Stored data entries:
============

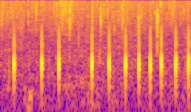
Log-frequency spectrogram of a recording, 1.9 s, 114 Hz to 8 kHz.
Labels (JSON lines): {"label": "biophony, pulse", "recorder": "SoundTrap 500"}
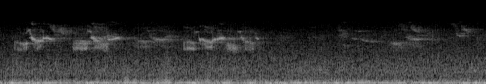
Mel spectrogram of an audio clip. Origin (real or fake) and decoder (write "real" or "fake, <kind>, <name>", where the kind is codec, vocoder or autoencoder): fake, vocoder, Vocos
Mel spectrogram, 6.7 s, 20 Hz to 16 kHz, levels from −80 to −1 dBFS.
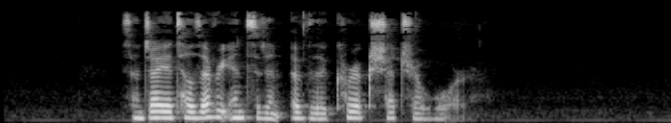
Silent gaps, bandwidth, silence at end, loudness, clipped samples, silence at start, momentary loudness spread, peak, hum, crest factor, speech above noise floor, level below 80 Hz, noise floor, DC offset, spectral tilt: none; 11.5 kHz; 2.15 s; -17 LUFS; under 0.1%; 1.25 s; 14 LU; 0 dBFS; none; 20 dB; 41 dB; -60 dBFS; -59 dBFS; under 0.1%; -4 dB/octave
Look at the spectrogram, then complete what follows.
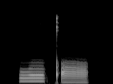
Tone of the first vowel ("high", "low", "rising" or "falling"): high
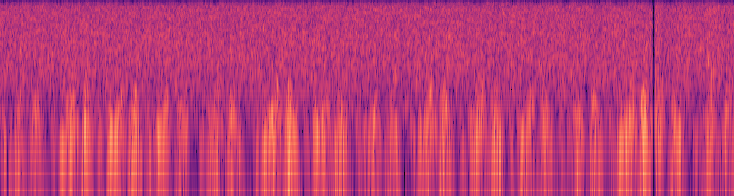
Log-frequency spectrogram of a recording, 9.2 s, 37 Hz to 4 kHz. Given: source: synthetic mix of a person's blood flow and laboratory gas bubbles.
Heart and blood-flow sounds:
Doppler ultrasound of blood flow; precordium
1.95-2.03 s: bubbles
2.17-2.22 s: bubbles
8.03-8.12 s: bubbles
8.17-8.27 s: bubbles
8.84-8.95 s: bubbles
From the record:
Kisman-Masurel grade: 121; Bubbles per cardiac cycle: 1 to 2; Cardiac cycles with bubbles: 10 to 50%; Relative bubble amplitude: barely perceptible (0.100 to 0.250); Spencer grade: 2 (many but less than half of the cardiac periods contain bubble signals, singularly or in groups); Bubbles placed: anywhere in the cardiac cycle

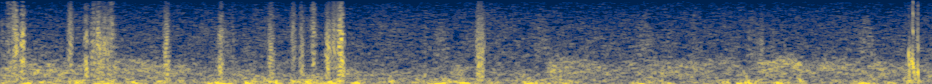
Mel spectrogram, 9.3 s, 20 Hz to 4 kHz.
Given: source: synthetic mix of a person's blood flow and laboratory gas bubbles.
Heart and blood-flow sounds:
Doppler ultrasound of blood flow; subclavian vein
9.04-9.21 s: bubbles
From the record:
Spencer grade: 1 (occasional bubble signal discernible with the cardiac motion signal, with majority of cardiac periods free of bubbles); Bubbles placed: anywhere in the cardiac cycle

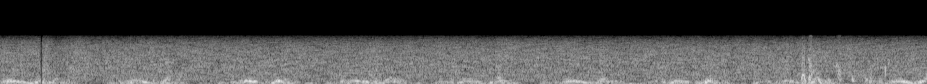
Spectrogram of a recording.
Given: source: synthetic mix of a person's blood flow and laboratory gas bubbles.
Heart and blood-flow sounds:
Doppler ultrasound of blood flow; precordium
7.98-8.20 s: bubbles
8.34-8.45 s: bubbles
8.49-8.75 s: bubbles
8.81-8.92 s: bubbles
From the record:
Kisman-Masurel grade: 213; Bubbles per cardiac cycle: several, 3 to 8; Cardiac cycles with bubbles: 1 to 10%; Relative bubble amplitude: loud (0.450 to 0.775); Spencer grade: 1 (occasional bubble signal discernible with the cardiac motion signal, with majority of cardiac periods free of bubbles); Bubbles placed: anywhere in the cardiac cycle

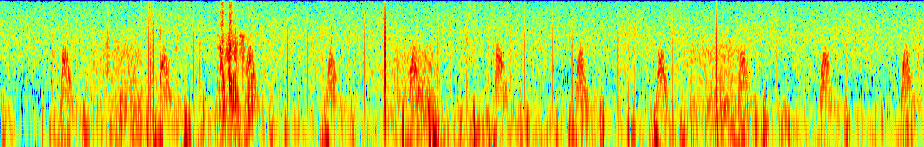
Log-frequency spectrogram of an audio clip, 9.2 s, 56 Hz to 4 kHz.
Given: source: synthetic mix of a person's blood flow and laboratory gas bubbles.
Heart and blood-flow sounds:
Doppler ultrasound of blood flow; subclavian vein
2.15-2.54 s: bubbles
From the record:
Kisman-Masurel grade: 112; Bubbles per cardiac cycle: 1 to 2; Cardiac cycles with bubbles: 1 to 10%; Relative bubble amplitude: moderate (0.250 to 0.450); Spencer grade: 1 (occasional bubble signal discernible with the cardiac motion signal, with majority of cardiac periods free of bubbles); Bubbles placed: anywhere in the cardiac cycle

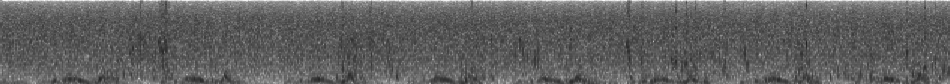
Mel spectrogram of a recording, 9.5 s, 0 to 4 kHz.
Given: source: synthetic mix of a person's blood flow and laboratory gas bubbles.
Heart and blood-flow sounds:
Doppler ultrasound of blood flow; precordium
1.00-1.76 s: bubbles
1.79-1.85 s: bubbles
3.32-3.81 s: bubbles
3.84-4.01 s: bubbles
4.57-5.00 s: bubbles
5.15-5.41 s: bubbles
6.23-6.53 s: bubbles
6.68-7.29 s: bubbles
7.40-7.51 s: bubbles
7.90-8.19 s: bubbles
8.21-8.80 s: bubbles
9.04-9.51 s: bubbles
From the record:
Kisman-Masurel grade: 332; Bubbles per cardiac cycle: rolling drumbeat, 9 or more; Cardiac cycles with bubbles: 50 to 99%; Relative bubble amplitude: moderate (0.250 to 0.450); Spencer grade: 3 (all of the cardiac periods contain showers or single bubble signals, but not dominating or overriding the cardiac motion signals); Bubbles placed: only in the low amplitude regions of the cardiac cycle

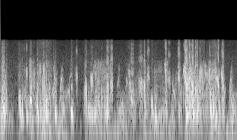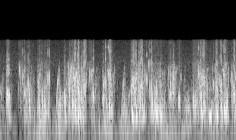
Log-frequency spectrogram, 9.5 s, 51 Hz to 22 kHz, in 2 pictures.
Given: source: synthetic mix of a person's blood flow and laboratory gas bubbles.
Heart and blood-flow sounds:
Doppler ultrasound of blood flow; precordium
0.00-0.15 s: bubbles
0.34-1.15 s: bubbles
1.38-1.55 s: bubbles
1.66-2.26 s: bubbles
2.50-3.42 s: bubbles
3.54-4.51 s: bubbles
4.83-4.98 s: bubbles
5.09-5.40 s: bubbles
5.46-5.75 s: bubbles
5.98-6.64 s: bubbles
6.77-7.04 s: bubbles
7.33-8.37 s: bubbles
8.57-9.48 s: bubbles
From the record:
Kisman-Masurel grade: 444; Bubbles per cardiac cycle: continuous sound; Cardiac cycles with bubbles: 100%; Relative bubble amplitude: maximal (0.775 to 0.999); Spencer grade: 4 (maximum detectable bubble signal sounding continuously throughout systole and diastole of every cardiac period, and overriding the amplitude of the normal cardiac signals); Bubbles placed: only in the low amplitude regions of the cardiac cycle

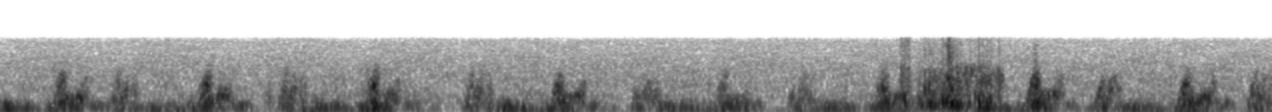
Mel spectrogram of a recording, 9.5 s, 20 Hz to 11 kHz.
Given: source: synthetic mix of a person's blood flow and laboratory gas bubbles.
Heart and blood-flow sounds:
Doppler ultrasound of blood flow; precordium
6.75-6.83 s: bubbles
6.88-7.54 s: bubbles
From the record:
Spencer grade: 1 (occasional bubble signal discernible with the cardiac motion signal, with majority of cardiac periods free of bubbles); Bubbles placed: only in the low amplitude regions of the cardiac cycle

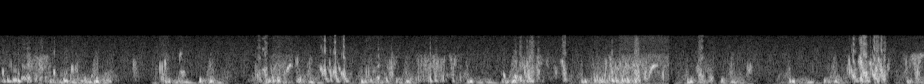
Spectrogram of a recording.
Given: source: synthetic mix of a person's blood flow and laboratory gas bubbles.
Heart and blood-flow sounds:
Doppler ultrasound of blood flow; precordium
0.00-0.90 s: bubbles
1.01-1.13 s: bubbles
1.32-1.40 s: bubbles
1.56-1.70 s: bubbles
1.77-1.88 s: bubbles
2.54-3.06 s: bubbles
3.17-3.52 s: bubbles
3.63-3.98 s: bubbles
4.12-4.64 s: bubbles
5.00-5.09 s: bubbles
5.12-5.71 s: bubbles
5.90-6.69 s: bubbles
6.95-7.14 s: bubbles
7.46-7.54 s: bubbles
8.43-8.91 s: bubbles
9.03-9.24 s: bubbles
From the record:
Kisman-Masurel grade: 243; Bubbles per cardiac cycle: several, 3 to 8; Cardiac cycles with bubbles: 100%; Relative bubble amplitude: loud (0.450 to 0.775); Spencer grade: 3 (all of the cardiac periods contain showers or single bubble signals, but not dominating or overriding the cardiac motion signals); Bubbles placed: only in the low amplitude regions of the cardiac cycle

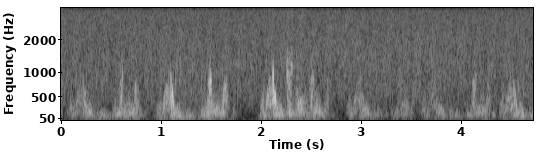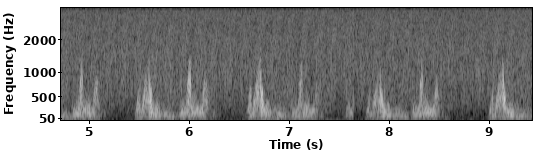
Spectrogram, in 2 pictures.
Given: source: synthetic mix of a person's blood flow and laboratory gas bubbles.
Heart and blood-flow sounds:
Doppler ultrasound of blood flow; precordium
2.25-2.47 s: bubbles
From the record:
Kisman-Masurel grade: 113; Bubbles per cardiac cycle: 1 to 2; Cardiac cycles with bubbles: 1 to 10%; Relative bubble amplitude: loud (0.450 to 0.775); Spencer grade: 1 (occasional bubble signal discernible with the cardiac motion signal, with majority of cardiac periods free of bubbles); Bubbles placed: only in the low amplitude regions of the cardiac cycle

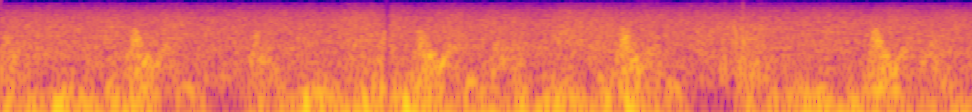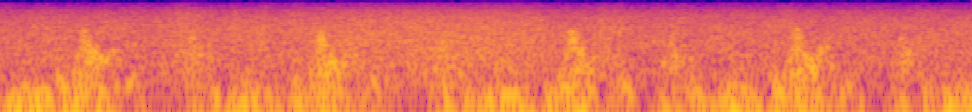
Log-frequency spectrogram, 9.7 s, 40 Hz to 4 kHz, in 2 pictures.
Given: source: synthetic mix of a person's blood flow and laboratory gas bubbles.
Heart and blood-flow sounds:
Doppler ultrasound of blood flow; precordium
3.17-3.30 s: bubbles
3.45-3.87 s: bubbles
From the record:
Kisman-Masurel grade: 111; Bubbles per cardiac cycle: 1 to 2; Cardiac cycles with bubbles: 1 to 10%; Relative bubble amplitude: barely perceptible (0.100 to 0.250); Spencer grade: 1 (occasional bubble signal discernible with the cardiac motion signal, with majority of cardiac periods free of bubbles); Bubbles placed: anywhere in the cardiac cycle

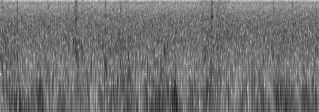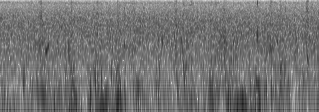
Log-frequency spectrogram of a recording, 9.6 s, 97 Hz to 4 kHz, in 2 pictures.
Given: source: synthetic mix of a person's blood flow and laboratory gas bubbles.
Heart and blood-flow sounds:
Doppler ultrasound of blood flow; precordium
0.00-0.33 s: bubbles
0.66-0.84 s: bubbles
0.95-1.44 s: bubbles
1.46-2.10 s: bubbles
2.17-2.25 s: bubbles
2.29-2.71 s: bubbles
2.87-3.48 s: bubbles
3.71-3.88 s: bubbles
3.92-3.99 s: bubbles
4.05-4.42 s: bubbles
4.61-4.79 s: bubbles
5.09-5.20 s: bubbles
5.24-5.57 s: bubbles
5.67-5.93 s: bubbles
6.14-6.41 s: bubbles
6.54-7.00 s: bubbles
7.10-7.70 s: bubbles
7.87-8.41 s: bubbles
8.59-9.16 s: bubbles
9.19-9.57 s: bubbles
From the record:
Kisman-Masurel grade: 342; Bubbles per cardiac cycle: rolling drumbeat, 9 or more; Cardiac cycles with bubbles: 100%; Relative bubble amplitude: moderate (0.250 to 0.450); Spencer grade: 3 (all of the cardiac periods contain showers or single bubble signals, but not dominating or overriding the cardiac motion signals); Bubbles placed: anywhere in the cardiac cycle

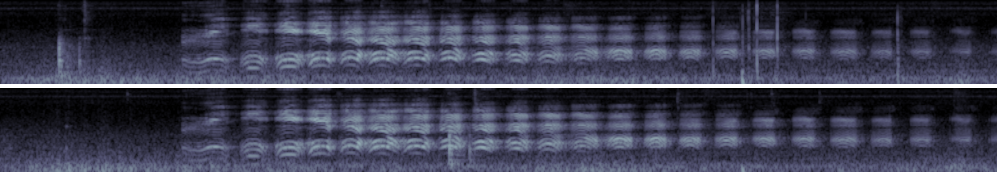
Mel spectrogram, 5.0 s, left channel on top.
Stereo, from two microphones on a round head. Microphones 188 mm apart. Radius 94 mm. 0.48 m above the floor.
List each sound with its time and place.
0.9 s laughter: 15° left (ahead or behind); by 5.0 s 25° right (ahead or behind)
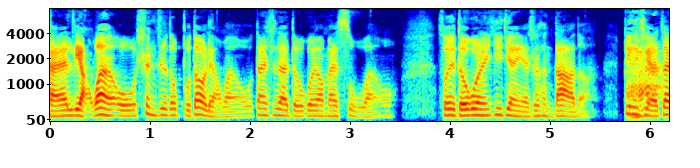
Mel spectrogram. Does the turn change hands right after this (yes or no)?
no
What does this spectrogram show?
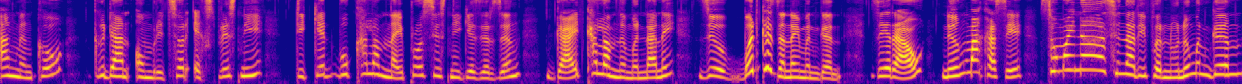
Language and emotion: Bodo, happy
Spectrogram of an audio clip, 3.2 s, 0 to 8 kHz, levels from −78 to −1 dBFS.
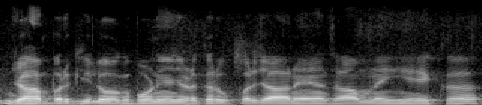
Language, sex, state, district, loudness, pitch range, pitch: Hindi, male, Chandigarh, Chandigarh, -18 LUFS, 130-135 Hz, 130 Hz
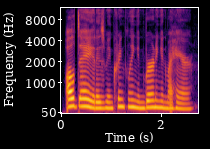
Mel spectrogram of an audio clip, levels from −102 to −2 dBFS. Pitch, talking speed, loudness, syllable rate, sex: 205 Hz, 240 wpm, -19 LUFS, 5.2 syllables/s, female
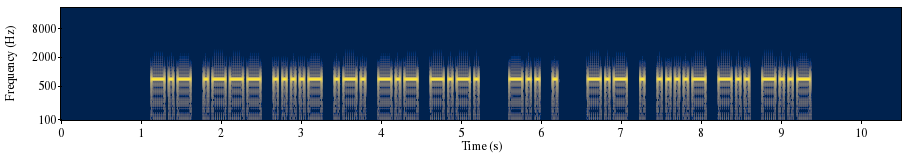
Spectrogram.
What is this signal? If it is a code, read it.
Morse code, heard as a keyed tone, about 22 wpm, 700 Hz. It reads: KJ4RKC DE KE4DX
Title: USA Callsign DE Callsign 22wpm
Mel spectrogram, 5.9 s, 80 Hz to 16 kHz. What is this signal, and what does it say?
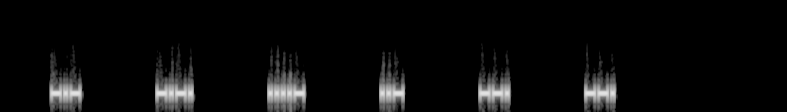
Morse code, heard as a keyed tone, about 49 wpm, spaced as for 14 wpm, 690 Hz. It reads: KC4UGG
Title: USA Call Signs - 6 Characters - 8x Character Spacing - 50wpm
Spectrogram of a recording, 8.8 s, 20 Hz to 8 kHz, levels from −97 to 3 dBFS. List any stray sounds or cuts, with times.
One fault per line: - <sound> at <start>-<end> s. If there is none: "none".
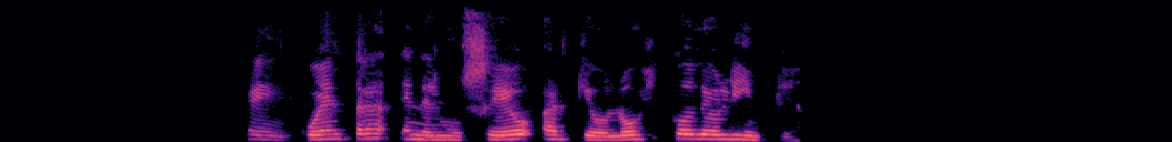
none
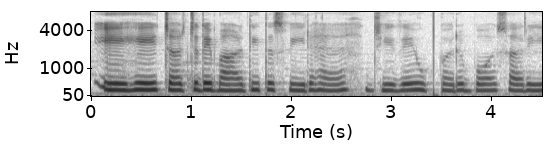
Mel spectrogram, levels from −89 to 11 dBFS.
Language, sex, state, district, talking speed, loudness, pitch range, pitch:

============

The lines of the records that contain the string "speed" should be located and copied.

Mel spectrogram of an audio clip, levels from −102 to −2 dBFS. Pitch, talking speed, loudness, syllable rate, sex: 205 Hz, 240 wpm, -19 LUFS, 5.2 syllables/s, female
Language, sex, state, district, talking speed, loudness, pitch range, pitch:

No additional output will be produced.